In late September, the district was left scrambling to scrounge up savings and find the money needed to pay support staff after the Canadian Union of Public Employees reached an eleventh-hour agreement with the British Columbia Public School Employers' Association.

The deal, which has yet to be ratified, provides the 3.5 per cent pay raise over two years.
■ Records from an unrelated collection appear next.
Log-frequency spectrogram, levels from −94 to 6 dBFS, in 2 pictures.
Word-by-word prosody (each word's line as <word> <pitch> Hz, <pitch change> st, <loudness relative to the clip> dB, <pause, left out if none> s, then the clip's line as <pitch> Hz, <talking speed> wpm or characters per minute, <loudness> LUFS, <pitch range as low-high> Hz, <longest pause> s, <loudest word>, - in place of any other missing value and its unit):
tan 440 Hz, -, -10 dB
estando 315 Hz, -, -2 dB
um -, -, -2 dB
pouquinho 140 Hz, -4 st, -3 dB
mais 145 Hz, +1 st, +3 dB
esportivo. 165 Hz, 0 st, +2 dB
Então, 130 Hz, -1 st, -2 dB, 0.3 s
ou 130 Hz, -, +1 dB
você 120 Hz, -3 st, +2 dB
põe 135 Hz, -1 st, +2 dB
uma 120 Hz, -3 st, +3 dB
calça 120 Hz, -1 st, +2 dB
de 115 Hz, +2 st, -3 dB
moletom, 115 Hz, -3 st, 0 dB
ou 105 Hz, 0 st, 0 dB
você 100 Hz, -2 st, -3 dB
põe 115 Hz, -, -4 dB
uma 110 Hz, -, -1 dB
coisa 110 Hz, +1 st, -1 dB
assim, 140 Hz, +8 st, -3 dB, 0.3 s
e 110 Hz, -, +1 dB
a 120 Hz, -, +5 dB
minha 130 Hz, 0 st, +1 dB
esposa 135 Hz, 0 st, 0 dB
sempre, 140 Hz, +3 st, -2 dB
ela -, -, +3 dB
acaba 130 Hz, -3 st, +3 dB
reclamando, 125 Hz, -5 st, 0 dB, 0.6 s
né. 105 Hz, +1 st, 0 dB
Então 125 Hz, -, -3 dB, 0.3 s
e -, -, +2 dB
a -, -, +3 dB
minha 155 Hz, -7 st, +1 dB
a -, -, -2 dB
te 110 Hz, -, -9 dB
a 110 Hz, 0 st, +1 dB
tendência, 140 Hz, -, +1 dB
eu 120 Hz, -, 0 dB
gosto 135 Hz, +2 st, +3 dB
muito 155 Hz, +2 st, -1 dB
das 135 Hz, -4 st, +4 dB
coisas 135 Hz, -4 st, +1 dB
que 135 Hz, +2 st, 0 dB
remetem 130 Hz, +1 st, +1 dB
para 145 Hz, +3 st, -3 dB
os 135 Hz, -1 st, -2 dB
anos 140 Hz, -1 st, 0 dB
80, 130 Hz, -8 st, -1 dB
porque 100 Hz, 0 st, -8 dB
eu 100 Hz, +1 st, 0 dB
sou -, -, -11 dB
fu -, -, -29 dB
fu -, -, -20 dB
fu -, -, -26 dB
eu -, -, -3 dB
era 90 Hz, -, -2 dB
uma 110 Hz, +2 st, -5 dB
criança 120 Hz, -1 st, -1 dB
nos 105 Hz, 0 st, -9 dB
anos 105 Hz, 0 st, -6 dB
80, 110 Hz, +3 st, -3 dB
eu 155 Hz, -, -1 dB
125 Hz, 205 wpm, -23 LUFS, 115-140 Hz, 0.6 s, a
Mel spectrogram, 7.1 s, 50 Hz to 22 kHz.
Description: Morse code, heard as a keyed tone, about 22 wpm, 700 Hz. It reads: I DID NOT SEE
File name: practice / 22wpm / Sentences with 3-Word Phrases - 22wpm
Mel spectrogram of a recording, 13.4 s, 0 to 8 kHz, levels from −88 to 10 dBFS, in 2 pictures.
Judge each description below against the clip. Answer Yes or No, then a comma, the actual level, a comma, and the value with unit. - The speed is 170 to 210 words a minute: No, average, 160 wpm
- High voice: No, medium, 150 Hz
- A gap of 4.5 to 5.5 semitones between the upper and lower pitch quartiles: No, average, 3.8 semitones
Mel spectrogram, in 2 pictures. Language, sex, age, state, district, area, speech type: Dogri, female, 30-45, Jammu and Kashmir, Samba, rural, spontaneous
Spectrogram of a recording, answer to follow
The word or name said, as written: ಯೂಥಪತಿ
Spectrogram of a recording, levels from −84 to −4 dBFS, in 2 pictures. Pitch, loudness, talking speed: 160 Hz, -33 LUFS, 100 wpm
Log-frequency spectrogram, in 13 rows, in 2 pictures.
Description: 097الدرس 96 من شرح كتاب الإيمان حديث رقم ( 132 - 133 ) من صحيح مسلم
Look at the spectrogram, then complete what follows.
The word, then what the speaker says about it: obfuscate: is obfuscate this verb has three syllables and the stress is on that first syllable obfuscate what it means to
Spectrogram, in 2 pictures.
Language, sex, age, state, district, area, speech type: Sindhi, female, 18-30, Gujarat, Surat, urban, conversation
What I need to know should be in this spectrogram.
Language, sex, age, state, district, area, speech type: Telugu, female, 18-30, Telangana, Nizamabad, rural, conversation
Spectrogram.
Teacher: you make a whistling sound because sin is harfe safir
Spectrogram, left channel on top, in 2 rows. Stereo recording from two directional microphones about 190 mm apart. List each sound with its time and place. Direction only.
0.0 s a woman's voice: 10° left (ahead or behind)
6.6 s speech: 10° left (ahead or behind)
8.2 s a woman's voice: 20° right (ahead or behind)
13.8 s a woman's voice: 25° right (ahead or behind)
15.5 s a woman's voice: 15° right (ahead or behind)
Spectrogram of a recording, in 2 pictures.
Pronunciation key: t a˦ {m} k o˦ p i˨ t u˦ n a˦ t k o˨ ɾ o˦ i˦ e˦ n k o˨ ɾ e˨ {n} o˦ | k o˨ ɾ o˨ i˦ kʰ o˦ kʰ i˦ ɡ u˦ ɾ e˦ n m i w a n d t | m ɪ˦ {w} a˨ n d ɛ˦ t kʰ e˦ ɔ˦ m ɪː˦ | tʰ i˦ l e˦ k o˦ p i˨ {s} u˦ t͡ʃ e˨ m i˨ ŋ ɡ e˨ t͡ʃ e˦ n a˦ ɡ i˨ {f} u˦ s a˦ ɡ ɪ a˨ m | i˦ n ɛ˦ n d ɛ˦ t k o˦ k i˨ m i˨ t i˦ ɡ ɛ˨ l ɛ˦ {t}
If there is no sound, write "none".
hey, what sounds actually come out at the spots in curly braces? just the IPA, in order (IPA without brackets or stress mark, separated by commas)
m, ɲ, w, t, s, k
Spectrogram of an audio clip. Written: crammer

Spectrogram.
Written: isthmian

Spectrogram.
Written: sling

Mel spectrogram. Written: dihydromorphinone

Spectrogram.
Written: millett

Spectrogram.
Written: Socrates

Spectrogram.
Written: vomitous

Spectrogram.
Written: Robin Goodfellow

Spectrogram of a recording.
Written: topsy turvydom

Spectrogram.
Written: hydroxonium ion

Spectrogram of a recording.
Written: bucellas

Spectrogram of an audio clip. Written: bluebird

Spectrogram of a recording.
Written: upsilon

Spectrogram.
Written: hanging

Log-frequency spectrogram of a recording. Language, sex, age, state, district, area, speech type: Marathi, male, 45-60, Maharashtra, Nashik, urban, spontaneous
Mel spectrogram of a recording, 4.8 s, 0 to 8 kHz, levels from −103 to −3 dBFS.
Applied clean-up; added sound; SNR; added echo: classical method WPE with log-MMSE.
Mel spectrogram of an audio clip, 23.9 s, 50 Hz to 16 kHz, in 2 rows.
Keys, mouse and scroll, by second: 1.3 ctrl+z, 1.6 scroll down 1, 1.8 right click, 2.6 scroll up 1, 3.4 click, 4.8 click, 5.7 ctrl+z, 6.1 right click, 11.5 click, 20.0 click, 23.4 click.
However, the raises are front-loaded in the contract, including a one per cent hike retroactive to July 2013, a further two per cent on Feb. 1, and then 0.5 per cent next May 1. Staff hadn't received a pay increase in four years, union reps said.

The agreement affects 33,000 support staff members across the province under CUPE K-12, including an estimated 350 workers in SD 60.

Part of the district's plan to fund those raises includes using portions of its reserves and its eligible provincial holdback funds to cover a $235,000 rise in wages by May.

The increases will cost the district another $435,000 in September 2014.

Trustee byelection still up in the air

School District 60 says it expects to set a byelection date to replace Hudson's Hope trustee Sue Stark soon, but exactly when remains unclear.

At Monday night's board meeting, secretary-treasurer Doug Boyd told trustees the district hoped to announce an election date and nomination period "shortly."

The district was still in the process of working through the legal procedures, which include determining whether the district, Hudson's Hope, or both, will be responsible for carrying out the election.

Stark, who represented Zone 3 in Hudson's Hope, tendered her resignation Oct. 20, citing family reasons.

School boards are required by provincial law to appoint an elections officer and call a byelection within 30 days of a trustee vacating their seat.

However, the School Act also says if an electoral area is all or part of a single municipality, the local council is to conduct the election.

If Stark had tendered her resignation in the New Year, the board could have opted to hold the seat vacant until the next municipal elections, slated for November 2014.

Stark was elected to the board by acclamation in 2011.